||Etty Hillesum was a Dutch Jewish woman of 27 who wrote about her remarkable intellectual, social and spiritual transformation through diaries and letters before her death in Auschwitz on November 30, 1943. Etty’s diaries provide an account of the whirlwind of the last two years of her life—when she met and began to work with the German Jewish Jungian analyst Julius Spier, nine months after the Nazis occupied Holland. Her writings chronicle her journey from a troubled but gifted young woman—erotically volatile and emotionally chaotic—to a human being consciously facing the horrors of her time with clarity and respect for human life while it was being systematically erased.
In Amsterdam 1942, round-ups of Dutch Jews for eventually deportation to Camps began. Etty refused hiding and under pressure from her family, she applied for a menial job working for the Jewish Council, she decided to volunteer as a social worker to help the first round-up of Jews sent from Amsterdam to Westerbork Transit Camp, where Jews were sent while awaiting deportation to camps such as Auschwitz and Sobibor. Under the threat of weekly transport to death camps, she wrestled with the temptation to give in to the degradation surrounding her and dared to express the opinion that “Nazi barbarism awakens the very same barbarism in us.” While at Westerbork, she wrote letters in Amsterdam which were shared among her friends that deeply reflected on the human nature, god and the importance of compassion in a murderous age.
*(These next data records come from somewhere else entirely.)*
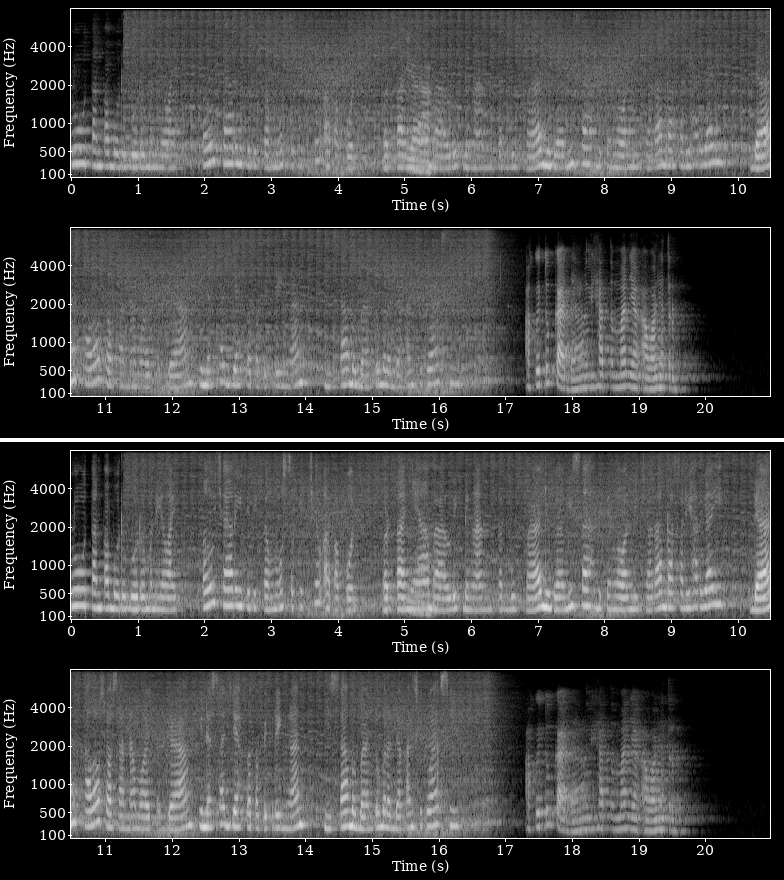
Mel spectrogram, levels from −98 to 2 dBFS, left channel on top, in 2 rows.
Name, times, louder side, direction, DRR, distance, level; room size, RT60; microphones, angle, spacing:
voice 1, 0.0-1.6 2.0-2.6 2.9-3.2 3.6-4.3 4.7-9.8 10.2-13.2 13.5-14.0 14.3-16.3, right 6 dB, 85° right, 15 dB, 0.4 m, -24 dB
sound 1, 0.8-17.0, equal, 10° left, 2.2 m, -38 dB
voice 2, 5.0-5.4 17.3-19.6, left 3 dB, 60° left, 9 dB, 0.6 m, -30 dB
8.9 x 4.2 x 4.5 m, 0.89 s
head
Etty and her family were eventually, on sudden special orders from The Hague, transported from Westerbork to Auschwitz. She threw her final piece of writing on a postcard from the train on Sept.7th, 1943, which was found by farmers and mailed back to her friends in Amsterdam:
Christine, opening the Bible at random I find this “The Lord is my hightower.” I am sitting on my rucksack in the middle of full freight car. Father, mother and Mischa are a few cars away. We left the camp singing firmly and calmly. We shall be traveling for three days. Thank you for all your kindness and care.
Goodbye for now from the four of us.